A total of 1,704 patients received at least one dose of an active drug or placebo — 429 received 15 mg upadacitinib; 423 received 30 mg upadacitinib; 429 received adalimumab; and 423 received placebo.

“The percentage of patients who had an ACR20 response at week 12 was 70.6% with 15-mg upadacitinib, 78.5% with 30-mg upadacitinib, 36.2% with placebo (P<0.001 for both upadacitinib doses versus placebo), and 65.0% with adalimumab,” they found. “The difference between groups for 15-mg upadacitinib as compared with adalimumab was 5.6 percentage points (95% confidence interval [CI], −0.6 to 11.8) and for 30-mg upadacitinib as compared with adalimumab was 13.5 percentage points (95% CI, 7.5 to 19.4). Both upadacitinib doses were non-inferior to adalimumab for the ACR20 response at week 12; the 30-mg dose but not the 15-mg dose was superior to adalimumab.”

The incidence of AEs through week 24 was 66.9% with 15-mg upadacitinib, 72.3% with 30-mg upadacitinib, 59.6% with placebo, and 64.8% with adalimumab, the study authors added. The most common AE was upper respiratory tract infection, and the incidence of serious infection was 1.2% for the 15-mg upadacitinib dose, 2.6% with the 30-mg dose, 0.9% with placebo, and 0.7% with adalimumab. Hepatic disorders occurred in 9.1% of the 15-mg upadacitinib group, 12.3% of the 30-mg group, 3.8% in the placebo group, and 15.6% of the adalimumab group, and grade 3 increases in aminotransferase levels occurred in ≤2% of patients in all groups.
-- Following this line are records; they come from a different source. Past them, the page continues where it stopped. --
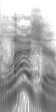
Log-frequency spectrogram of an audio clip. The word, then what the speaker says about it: leisure: can watch at your leisure. Your leisure, Brittany Page. Is that how you say it? No, it's leisure. Okay. I mean, Wayne from the UK would probably say leisure.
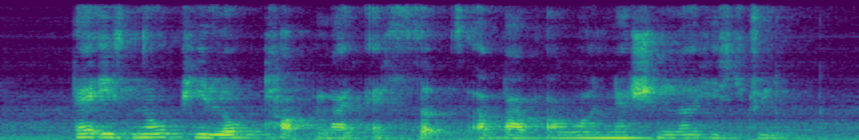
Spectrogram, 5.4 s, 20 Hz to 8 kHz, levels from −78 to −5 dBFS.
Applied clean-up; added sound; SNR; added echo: none; none; none; reverberation time 1.1 s.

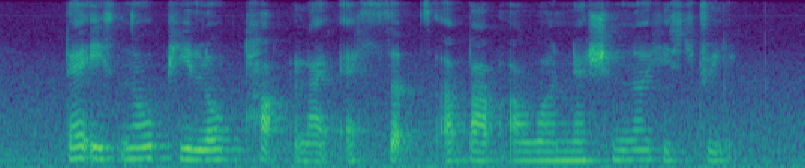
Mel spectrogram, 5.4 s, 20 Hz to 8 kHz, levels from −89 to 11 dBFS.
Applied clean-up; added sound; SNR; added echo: none; none; none; none.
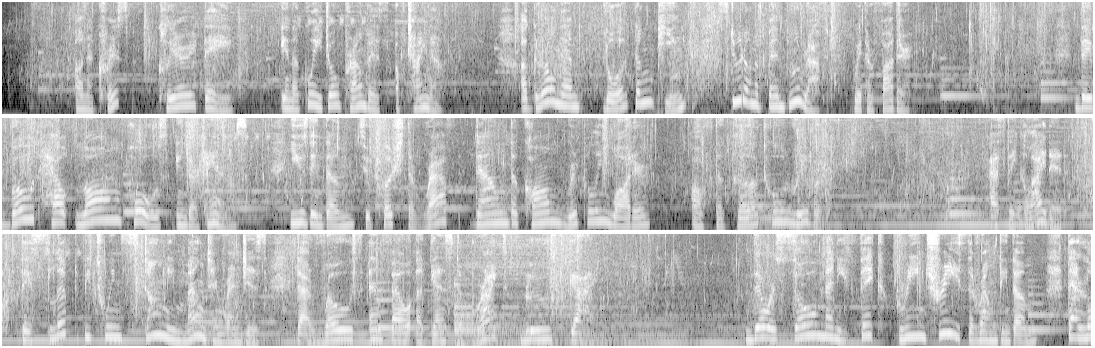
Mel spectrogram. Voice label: women audiobooks; Voice age & print: 0-99. Calm, firm, strong, elegant, innocent, evil, bouncy, dramatic.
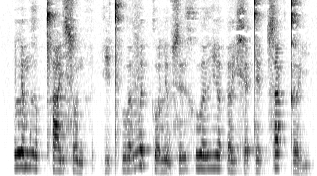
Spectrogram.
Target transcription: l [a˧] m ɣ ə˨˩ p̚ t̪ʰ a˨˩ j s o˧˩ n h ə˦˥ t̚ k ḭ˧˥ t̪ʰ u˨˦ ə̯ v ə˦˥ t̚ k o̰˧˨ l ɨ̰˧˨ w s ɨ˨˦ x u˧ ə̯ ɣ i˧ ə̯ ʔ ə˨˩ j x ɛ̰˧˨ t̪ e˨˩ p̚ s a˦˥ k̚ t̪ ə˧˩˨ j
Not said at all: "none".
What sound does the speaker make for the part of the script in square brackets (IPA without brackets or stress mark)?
ə˧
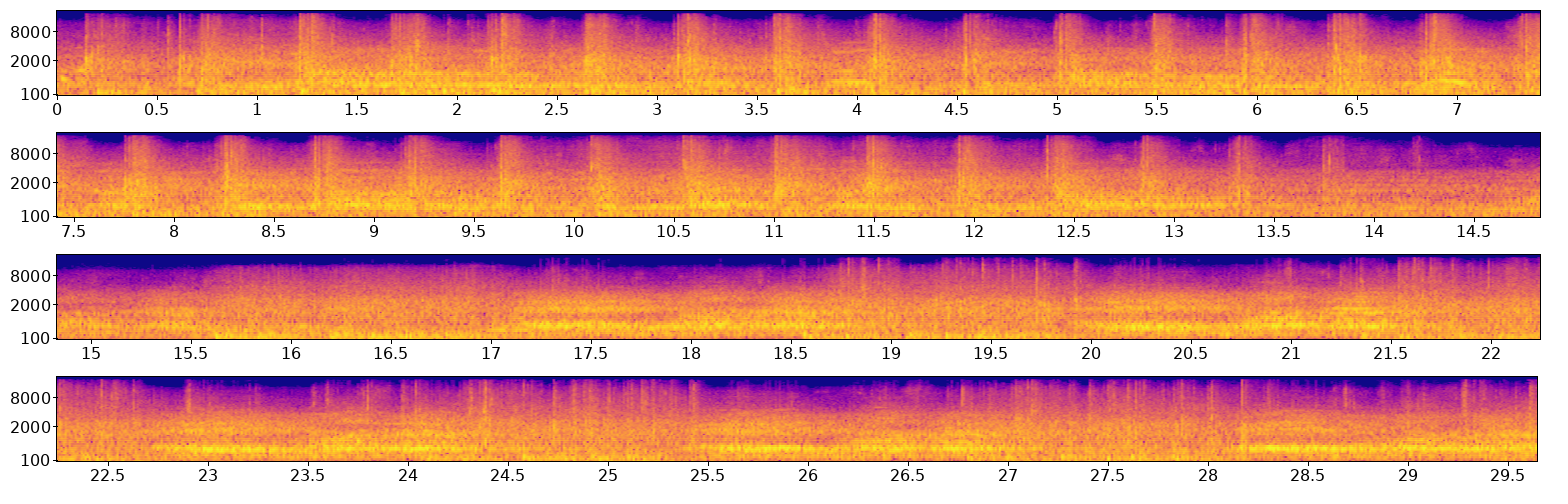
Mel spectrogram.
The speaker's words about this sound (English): we like to give the legend of RB Leipzig, the King of the North, Emil Forsberg, the farewell he deserves. So let's hear it, boys and girls.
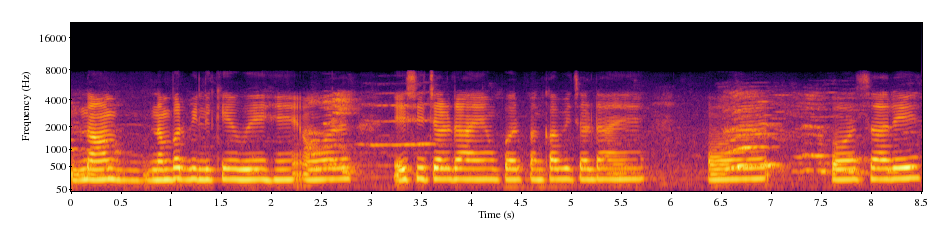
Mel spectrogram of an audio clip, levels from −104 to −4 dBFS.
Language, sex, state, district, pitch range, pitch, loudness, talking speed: Hindi, female, Rajasthan, Barmer, 220-230 Hz, 225 Hz, -15 LUFS, 140 wpm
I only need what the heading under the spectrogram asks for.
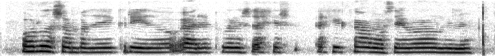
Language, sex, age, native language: Icelandic, female, 30-39, Icelandic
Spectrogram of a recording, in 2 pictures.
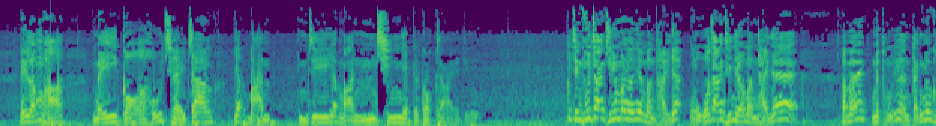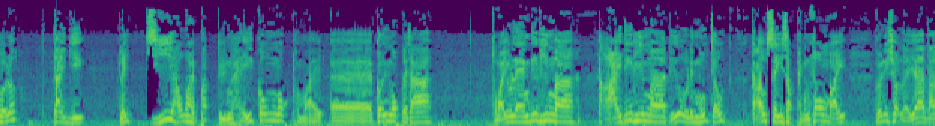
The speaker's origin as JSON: {"language": "Cantonese", "country": "Hong Kong", "said": "即係冇我哋香港人咁多創意啊，同埋咁反叛嘅"}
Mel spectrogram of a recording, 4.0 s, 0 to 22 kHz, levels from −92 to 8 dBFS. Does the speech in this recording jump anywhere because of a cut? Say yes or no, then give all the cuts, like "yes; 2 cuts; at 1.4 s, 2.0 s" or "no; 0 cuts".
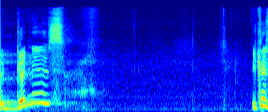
no; 0 cuts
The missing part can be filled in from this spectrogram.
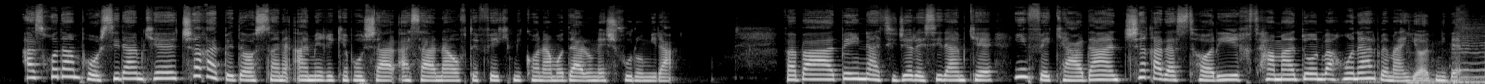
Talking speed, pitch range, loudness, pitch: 160 wpm, 190-240 Hz, -15 LUFS, 205 Hz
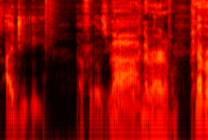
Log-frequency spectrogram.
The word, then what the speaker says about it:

Limitations of the study included the inability to analyze additional outcomes including resolution of dactylitis, patient-reported improvement in psoriasis symptoms, and additional comparisons with adalimumab “owing to the failure of the hierarchical analysis”; limited data on which to base assumptions for comparisons of upadacitinib with adalimumab; and the relatively short trial duration, which limited the study authors’ ability to make safety conclusion for AEs that could emerge with longer use of upadacitinib or adalimumab.

  1. The Janus kinase (JAK) inhibitor upadacitinib bested placebo for treating patients with psoriatic arthritis (PsA) with inadequate responses to non-biologic disease-modifying antirheumatic drugs (DMARDs); both a 15-mg and a 30-mg dose of upadacitinib were non-inferior to treatment with adalimumab, and the 30-mg dose achieved superiority.

  2. Note that both doses of upadacitinib were associated with a significantly higher number of adverse events compared to placebo.

John McKenna, Associate Editor, BreakingMED™

The trial was funded by AbbVie.

McInnes reported receiving consulting fees from AbbVie, Crescendo, Gilead Sciences, Janssen Biotech, Novartis, Pfizer, and Sanofi Pasteur, receiving grant support, paid to the University of Glasgow, and consulting fees from Amgen, receiving grant support, paid to his institution, and consulting fees from AstraZeneca, Boehringer Ingelheim, Bristol-Myers Squibb, Eli Lilly, GlaxoSmithKline, and UCB, owning stock options in Cabaletta Bio, and receiving grant support, paid to his institution, and consulting fees from and owning stock options in Compugen.

Cat ID: 158

Topic ID: 90,158,730,10,105,192,158,68,925